National Forests get stimulus funds
More than $274 million in federal economic stimulus monies will flow to U.S. Forest Service lands in 32 states, U.S. Agriculture Secretary Tom Vilsack announced Tuesday.
The American Recovery and Reinvestment Act funds involve 191 projects for forest facilities and trails and related ecosystems and watersheds.
Minnesota will receive $9.3 million for three projects.
The funding includes $2.65 million for capital improvement and maintenance of historic Civilian Conservation Corps facilities on the Chippewa and Superior National Forests.
Partners in the projects are the Minnesota Conservation Corps. Leech Lake and Boise Forte Bands of Ojibwe and the Cass Lake-Bena School District.
"This project will help preserve some of the Forest Service's finest examples of Civilian Conservation Corps constructed architecture and adapt these noteworthy historic structures for re-use and enjoyment by visitors today and in the future," states a project description.
"The centerpiece of this project is the stabilization and restoration of Camp Rabideau, a former CCC camp and designated National Historic Landmark," it said. "Camp Rabideau is one of the most intact CCC camps in the nation, and is still used by former CCC'ers for annual reunions."
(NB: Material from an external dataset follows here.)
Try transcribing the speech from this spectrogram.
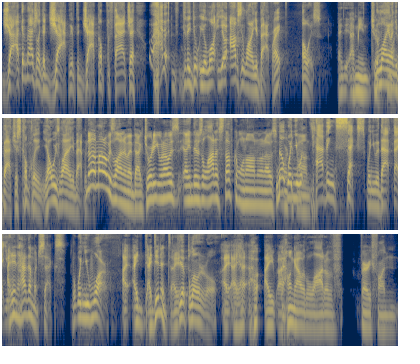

The project description said the camp is envisioned for future use by the Red Lake Band of Chippewa, among others. "It will be a destination site for visitors to northern Minnesota, thus contributing to the local economy."
Historic buildings built in the 1930s by the CCC in the Superior National Forest will be repaired or maintained, and foundation, roofing, stone and/or log replacement or repair will be done, it said.
Also in the funding package, 11 states will share $3.4 million for rehabilitation of potable water systems and sewage treatment systems at seven recreation areas, surveys to update operational and maintenance plans at 14 national forests, and installation of solar well pump houses at three recreational sites on two forests.
Cass Lake is one project area.
"The Recovery Act projects we're announcing ... are central to creating jobs and building a better, stronger economy in the future," Vilsack said in a statement. "These projects exemplify President Obama's commitment to sustainability, reducing our environmental footprint and increasing energy efficiency, which will benefit the 178 million people who visit the National Forests each year, generate additional tourism activity and stimulate local economies."
Projects include installing a photovoltaic solar cell system at Forest Service sites such as the San Dimas Technology and Development Center in southern California. The improvement will produce enough electricity to meet all of the center's needs, thus making it a "zero-net-energy" facility.
The Forest Service Trails System provides miles of recreational opportunities and access to the backcountry for a wide diversity of users including hikers, horseback riders, mountain bikers, cross-country skiers, snowmobilers, hunters, fishing enthusiasts, and all-terrain vehicle riders, Vilsack said.
Trails bring together people of all ages and abilities, encourage healthy lifestyles, and promote general well-being. Many of the projects will be accomplished through partner and youth organizations which add the benefit of collaboration and community building.
Four states, including Minnesota, will share $3.9 million to repair heavily used popular recreational trails. Targeted in Minnesota is the Superior National Forest.